Kicking addiction where it hurts

Published 4:41 pm Thursday, September 21, 2017

The opioid addiction epidemic is all too familiar in eastern North Carolina — not to mention across the United States.

Opioids are typically pain medications, and they vary from oxycodone or hydrocodone, up the scale to full-blown heroin. Some addicts are relatively lucky; with ample support and encouragement, they are able to kick the habit before it turns fatal. However, there are many more who are not so lucky, and opioid addiction claims their life.

That’s why groups in Hyde County have pledged to kick the epidemic where it hurts. Between March and December 2016, there were 27 opioid overdose victims brought in to the emergency room from Hyde County. For context, that number could be divided into an average of three overdoses a month, and in such a rural, low-population county, it signals the reality of an epidemic.

Beaufort County is no stranger to this epidemic, either. Opioid-related incidents, including overdoses and fatalities, have grown exponentially in the last few years, according to the Beaufort County Sheriff’s Office.

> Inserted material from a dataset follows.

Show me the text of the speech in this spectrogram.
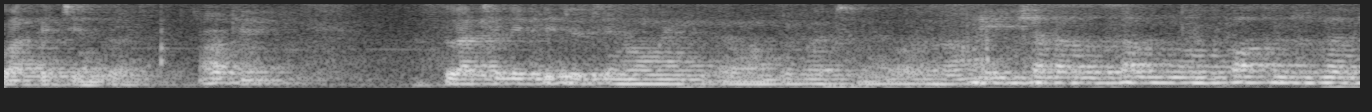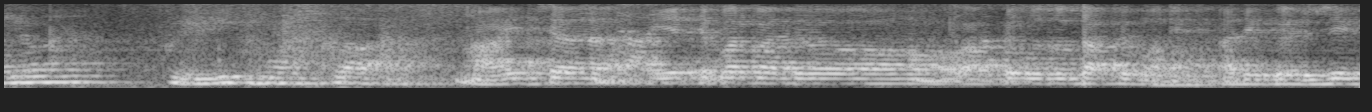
consecință. Ok. La ce litigiu țin moment m-a întrebat cineva? Da? Aici, la dosarul numărul 4, Jugabio, Juridic Moșclar. Aici Da. este vorba de o acție uzurpațiune, adică JIC,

Starting this week, Hyde County Board of Commissioners, Department of Social Services, Cooperative Extension, health department, county manager’s office and sheriff’s office have all created a taskforce to educate the public about opioids. This taskforce plans to host community forums for the next month in all areas of Hyde County, from Fairfield to Ocracoke.

What’s special about this taskforce is the community nature of it. Partners from various spectrums and locations have joined to help — fighting the epidemic in a multi-pronged approach. If there’s one thing that can unite a population, it’s the prospect of danger and the potential for death hitting right at home.

Beaufort County is certainly working hard to combat opioid addiction, too, as part of the statewide call to action from the N.C. Association of County Commissioners. These partners in Hyde County, however, should be recognized for their role in fighting this epidemic in their own way. They’ve had enough and are now enlisting the help of the public to do its part.

Such a multi-pronged, community-based plan should be duplicated in as many counties as possible. It just might save lives.